  • 4500 mg creatine per dose
  • sugar free - sweetened with stevia and sucralose
  • 83 servings

• Creatine powder
• increases endurance
• a must-have for every athlete
• easily soluble powder
• without additional flavors

• Creatine mixture (micronized creatine monohydrate)
• for strength & muscle building
• helps increase muscle volume
• supports the maintenance of muscle tissue
• 1 teaspoon daily *

Creatine for more strength and mass

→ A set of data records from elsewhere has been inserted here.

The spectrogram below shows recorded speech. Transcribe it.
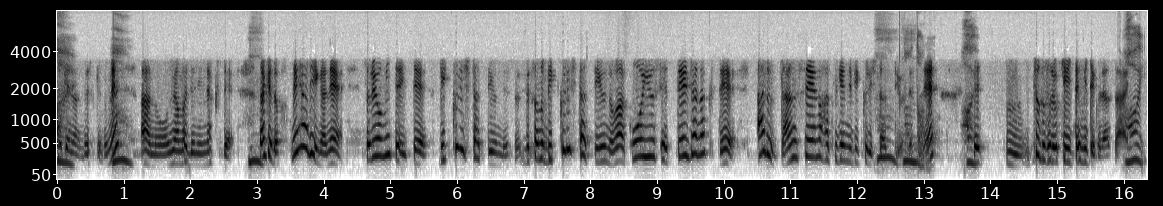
わけなんですけどね、うん。あの今までになくて。うん。だけどメアリーがねそれを見ていてびっくりしたって言うんです。でそのびっくりしたっていうのはこういう設定じゃなくてある男性の発言にびっくりしたっていうんですうん。はい。でうん、ちょっとそれを聞いてみてください。はい。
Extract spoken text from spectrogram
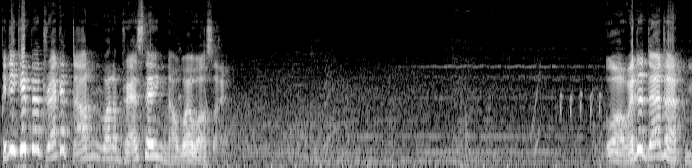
Did you keep the dragon down while I'm translating? Now, where was I? Oh, when did that happen?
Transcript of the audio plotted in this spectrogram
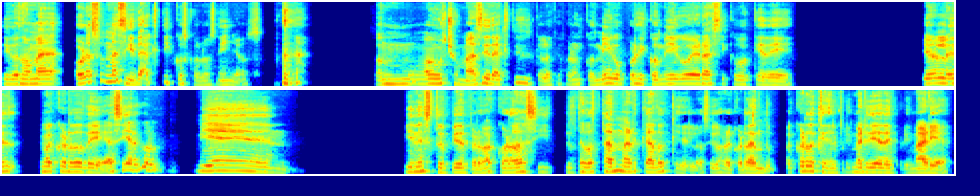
digo, no, ma, ahora son más didácticos con los niños. son mucho más didácticos que lo que fueron conmigo, porque conmigo era así como que de... Yo les, me acuerdo de, así algo bien, bien estúpido, pero me acuerdo así, lo tengo tan marcado que lo sigo recordando. Me acuerdo que en el primer día de primaria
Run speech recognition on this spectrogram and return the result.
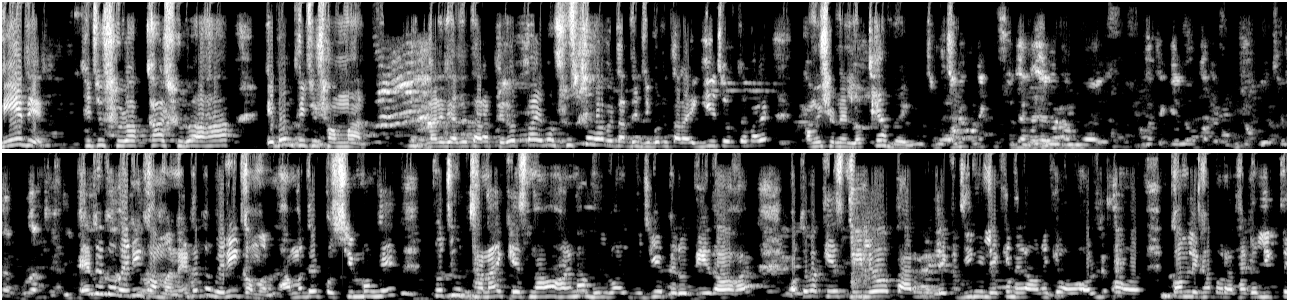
মেয়েদের কিছু সুরক্ষা সুরাহা এবং কিছু সম্মান। মানে যাতে তারা ফেরত পায় এবং সুস্থভাবে তাদের জীবনে তারা এগিয়ে চলতে পারে কমিশনের লক্ষ্যে আমরা এগিয়ে চলছি। অনেক অনেক কিছু দেখা যায়। ম্যাডাম সমাজে গেলেও তাদের অভিযোগ করছে না ঘোরাচ্ছে সেই এটা তো ভেরি কমন এটা তো ভেরি কমন আমাদের পশ্চিমবঙ্গে প্রচুর থানায় কেস নেওয়া হয় না ভুলভাল বুঝিয়ে ফেরত দিয়ে দেওয়া হয়। অথবা কেস নিলেও তার যিনি লেখেন এরা অনেকে কম লেখাপড়া থাকে লিখতে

Strength athletes who value a rapid increase in muscle mass have long been used to their daily dose of additional creatine. Creatine powder in particular guarantees a shorter muscle regeneration time, which enables even more intensive muscle building training. For example, many athletes use creatine in the preparation phase for a competition when muscle strain is particularly intense. Many scientific studies have now shown that the intake of creatine alone does not grow a muscle, but in combination with a courageous muscle training, the muscles quickly gain weight because many additional muscle cells are then formed. Training-induced muscle fiber growth significantly increases muscle performance. The consumption of creatine phosphate is therefore omnipresent in strength sports such as weightlifting and bodybuilding. But also in conventional fitness training and in martial arts such as boxing, kung fu and so on, taking creatine supplements has long been a matter of course. As the last in this series, the ball sports football, volleyball and tennis of this elegant way to accelerate muscle growth have taken over. It has long been known that creatine increases performance with maximum muscle contraction. But more and more studies show that this also applies to endurance training. Therefore, creatine is absolutely recommended for marathon runners, cyclists or rowers. These dietary supplements are harmless to health and are also a completely legal method of increasing performance. Especially vegetarians and vegans who do a lot of sport and can hardly absorb creatine in their food are well advised to think about such a supplement.

Mode of action of creatine

Everyone produces their own creatine in their kidneys, liver and pancreas. The substance is stored in the skeletal muscles. With normal physical exercise, the daily requirement for creatine is between two and six grams. This daily dose can be covered by a healthy, balanced diet. In the case of higher physical exertion, however, taking creatine supplements is definitely recommended. With every muscle contraction, energy is released through the chemical conversion (hydrolysis) of adenosine triphosphate (ATP) into adenosine diphosphate (ADP). Now of course the ADP has to be returned to ATP. This is done, among other things, by a phosphate residue as an enzymatic catalyst. The phosphagens creatine (Cr) and creatine phosphate (PCr) are able to bind phosphate residues in order to then release them to other molecules. Creatine itself is only a preliminary stage of creatine phosphate and must first attach a phosphoryl group in order to become an energy source at all. In this respect, creatine phosphate ensures the rapid provision of ATP in the muscle cells, especially when one's own ATP supply has been exhausted due to an intensive strain on the muscle. The amount of creatine stored in the muscle is only sufficient for a few seconds if the muscle is contracted heavily. The body is then forced to first synthesize new ATP. To do this, fats, carbohydrates and amino acids have to be broken down in complex metabolic processes in order to relink them, and that takes time.